Denominator: Total number of people referred to a health facility to receive vaccination during a polio vaccination campaign
Source of information: Health facility registers and volunteer activity records
- For Community Engagement and Accountability (CEA) indicators for activities accompanying ECV actions, please refer to: IFRC CEA toolkit (Tool 7.1: Template CEA logframe, activities and indicators). Available at: https://www.ifrc.org/document/cea-toolkit
- For vaccination activities, see: IFRC (2020) Social Mobilization Guide for Vaccination Campaign and Routine Immunization. Available at: https://oldmedia.ifrc.org/ifrc/wp-content/uploads/2020/01/1_SM-Guide-RC_version-1.pdf
- To find protocols, tools and guidelines for vaccination, outbreak preparedness and response, and surveillance activities, among others, visit the Polio Global Eradication initiative. Available at: https://polioeradication.org
Impact on other sectors
|Sector||Link to the disease|
|WASH||Primary cause of poliomyelitis includes insufficient access to safe water. proper sanitation and hygiene. Food and water contaminated with human waste can transmit poliomyelitis.|
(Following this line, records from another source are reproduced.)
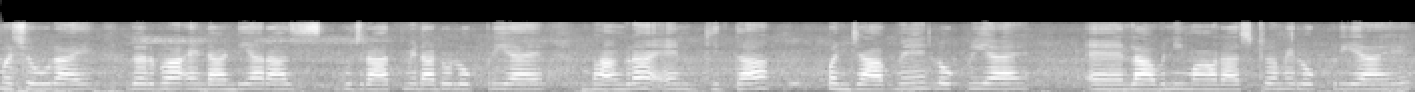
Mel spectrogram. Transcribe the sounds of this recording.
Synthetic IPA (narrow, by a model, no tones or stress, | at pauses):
mɐʃɦuːɾaːɦeɡɐɾbʱaɛ̃ːɗãːɳɖijaɾaːd͡ʑ | ɡʊd͡ʑɾaːt̪mẽɗaːɖʱoloːk̚pɾijaːɦe | bʱãːŋɡɽaɛ̃ːnɡɪd̪ʱːa | pɐ̃ɲd͡ʑaːbmẽloːk̚pɾiːaːɦe | ɛ̃ːlaːʋnimɐɦaɾaːʃʈɾəmẽloːkpɾiːaːɦeː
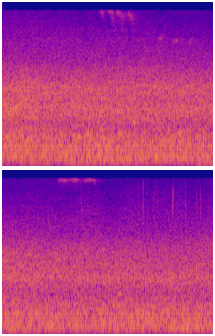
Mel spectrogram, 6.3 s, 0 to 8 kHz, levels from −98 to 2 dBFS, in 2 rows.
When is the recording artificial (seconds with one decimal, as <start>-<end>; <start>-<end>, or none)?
0.0-4.5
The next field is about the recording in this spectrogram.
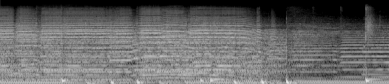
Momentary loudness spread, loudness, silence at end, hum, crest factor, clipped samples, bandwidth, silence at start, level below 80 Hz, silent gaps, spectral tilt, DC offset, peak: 9 LU; -13 LUFS; 0 s; none; 14 dB; under 0.1%; 17 kHz; 0 s; -26 dBFS; none; -3 dB/octave; under 0.1%; -2 dBFS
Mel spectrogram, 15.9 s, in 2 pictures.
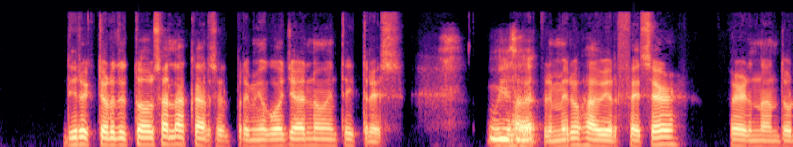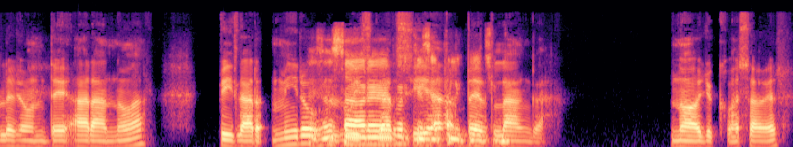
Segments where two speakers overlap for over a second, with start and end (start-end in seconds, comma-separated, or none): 11.0-13.1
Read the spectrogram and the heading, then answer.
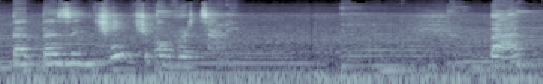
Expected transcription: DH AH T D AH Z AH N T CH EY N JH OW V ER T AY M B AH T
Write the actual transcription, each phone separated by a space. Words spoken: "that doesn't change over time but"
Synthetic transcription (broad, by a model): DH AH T D AH Z AH N T CH EY N JH OW V ER T AY M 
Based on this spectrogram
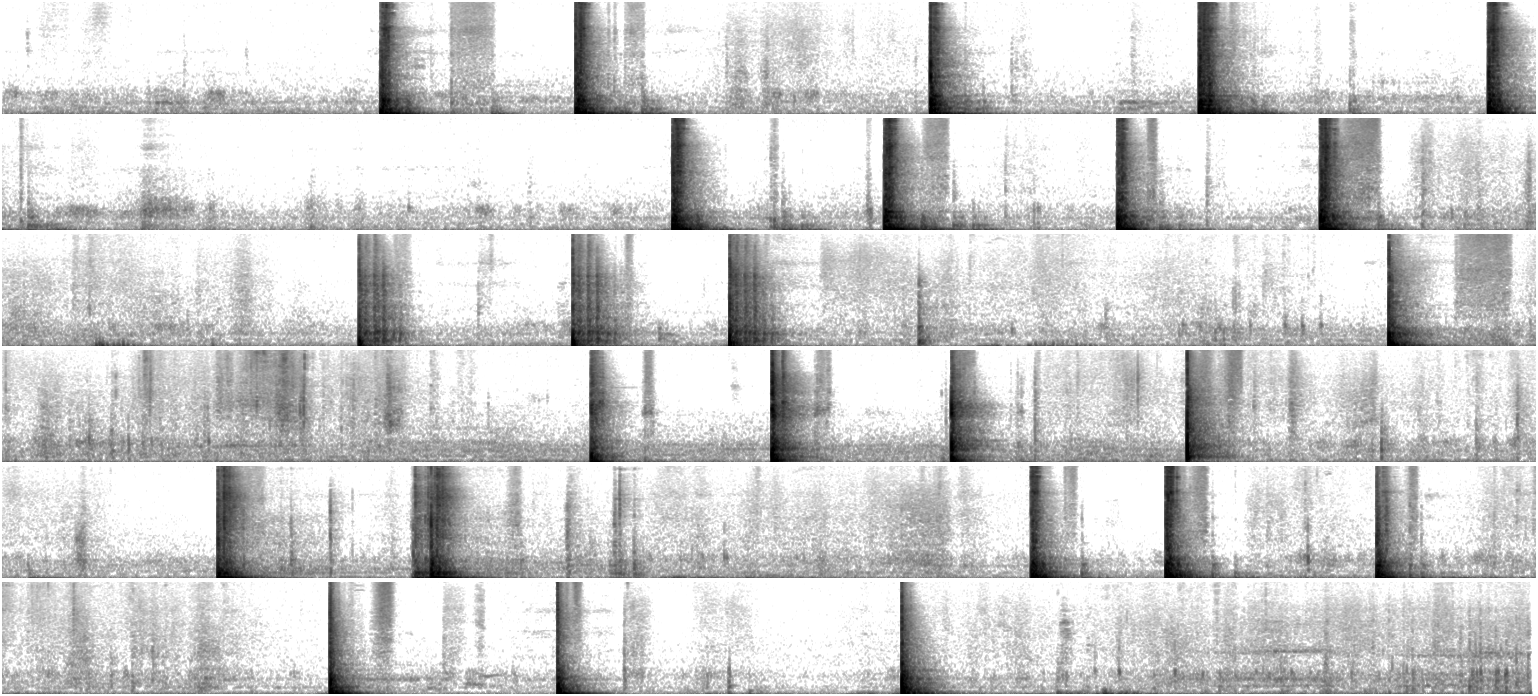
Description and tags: Banging Wall
Just some light hits on doors and walls.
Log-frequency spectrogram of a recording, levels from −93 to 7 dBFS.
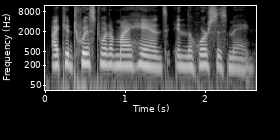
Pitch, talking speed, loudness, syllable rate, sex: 190 Hz, 250 wpm, -19 LUFS, 5.4 syllables/s, female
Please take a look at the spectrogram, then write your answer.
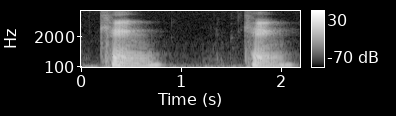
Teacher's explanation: the final syllable is a nasal velar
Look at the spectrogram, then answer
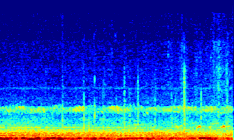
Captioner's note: crickets chirping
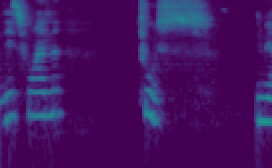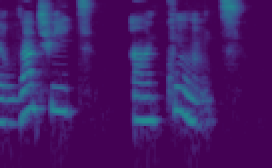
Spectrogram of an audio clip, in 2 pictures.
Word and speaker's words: compte: Numéro 28, un compte. Un compte. We don't pronounce the P.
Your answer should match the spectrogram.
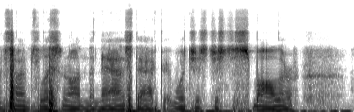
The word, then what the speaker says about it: NASDAQ: This where I talked about NASDAQ, that's actually how NASDAQ is spelled out. It's just pronounced NASDAQ.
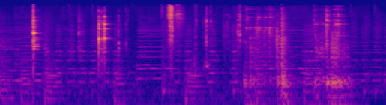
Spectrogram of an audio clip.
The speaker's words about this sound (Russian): надо пиво наливать. Надо раскрыть все пиво.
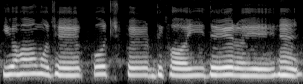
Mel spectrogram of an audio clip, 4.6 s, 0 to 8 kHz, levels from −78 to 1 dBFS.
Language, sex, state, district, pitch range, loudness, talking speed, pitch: Hindi, female, Madhya Pradesh, Katni, 210-240 Hz, -13 LUFS, 105 wpm, 225 Hz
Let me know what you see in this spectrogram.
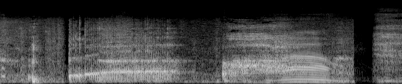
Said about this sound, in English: Fucking start sending me some gassy ass beans so I can make these farts even bigger. Yes. I challenge any of you think you can fart bigger than me.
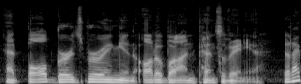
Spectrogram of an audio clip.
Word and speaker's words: Audubon: We are recording live today at Bald Birds Brewing in Audubon, Pennsylvania. Did I pronounce that right?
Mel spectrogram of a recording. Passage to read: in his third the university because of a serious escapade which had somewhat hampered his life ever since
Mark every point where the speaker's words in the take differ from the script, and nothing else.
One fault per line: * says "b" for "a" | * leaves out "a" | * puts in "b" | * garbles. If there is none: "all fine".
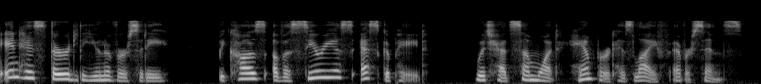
all fine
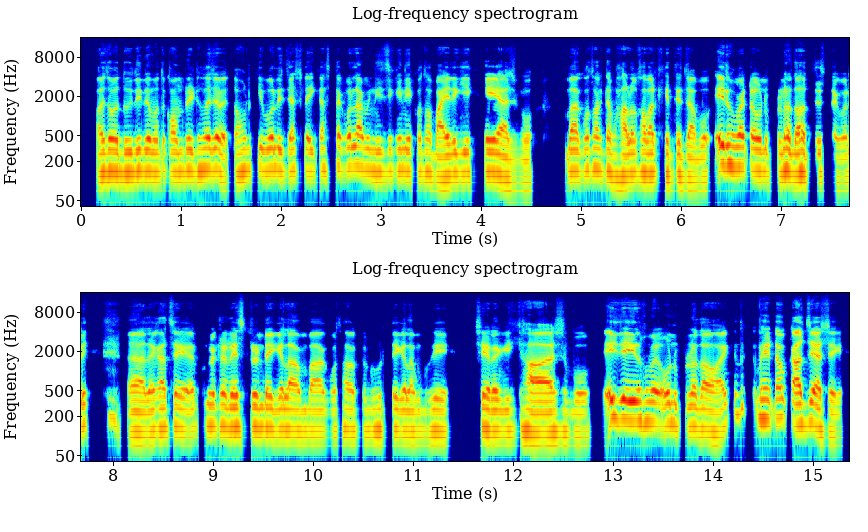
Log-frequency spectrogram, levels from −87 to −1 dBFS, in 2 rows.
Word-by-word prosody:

Malnutrition increases the risk for severe poliomyelitis. Polio is more likely to spread in places where malnutrition is common, e.g. displacement sites, areas affected by natural disasters, areas impacted by famine, etc.
Shelter and settlements (including household items)
Functional toilets and good waste management are important to decrease transmission risk for faecal oral infections. Often basic infrastructure with safe water and proper hygiene is disrupted when there is a need for shelters and settlements.
Psychosocial support and mental health
Polio can have several negative impacts on psychological, social and emotional aspects of a person’s life, in addition to its physical effects. Psychological reactions may include fear of social stigma, anxiety and worry about the outcome, shame, social isolation, among others.
When schools do not have clean running water or basic toilets, these can add transmission risks in places where there are outbreaks ongoing. Children may then be at risk of getting the disease if attending classes, or at risk of losing out on education if staying at home. Schools and other facilities dedicated to children and youth can offer an important space for them to engage, mobilize and raise awareness around health education issues. With support, trust and appropriate capacity-building, young people can be effective advocates for the adoption of preventive measures during an epidemic and are those best placed to mobilize their peers.
Illness leads to reduction in productivity as people may not be able to work due to disease or even be paralysed or otherwise disabled for a lifetime. This can lead to a loss of income due to the reduction in work activity and to the diversion of resources to seek medical treatment. Caring for a permanently disabled family member can dramatically reduce livelihoods for the family over the long term. Polio survivors can become disabled years after recovery due to post-polio syndrome, newly affecting their livelihood as adults.
Gender and sex
Biologically, sex is a risk factor for polio: males are more at risk of developing paralytic polio; at the same time, adult females are also at high risk when pregnant. Socially, there are a number of risk factors for polio that are influenced by gender. Notably, being malnourished, which can primarily affect girls in societies where males are valued more and receive better nutrition; or having more limited access to health care and vaccines among females for the same reasons. Another risk factor is conducting strenuous physical activity (often regulated by gender roles) which is associated with the severity of paralysis.
- Kalbarczyk, A., Rao, A., Adebayo, A. et al. (2021) The influence of gender dynamics on polio eradication efforts at the community, workplace, and organizational level. glob health res policy 6, 19. https://doi.org/10.1186/s41256-021-00203-5
- WHO (2019) Poliomyelitis. Fact Sheets. Available at: https://www.who.int/news-room/fact-sheets/detail/poliomyelitis
- Polio Global Eradiction Initiative (2021) Gender. Avaialable at: https://polioeradication.org/gender-and-polio/gender-and-polio-eradication/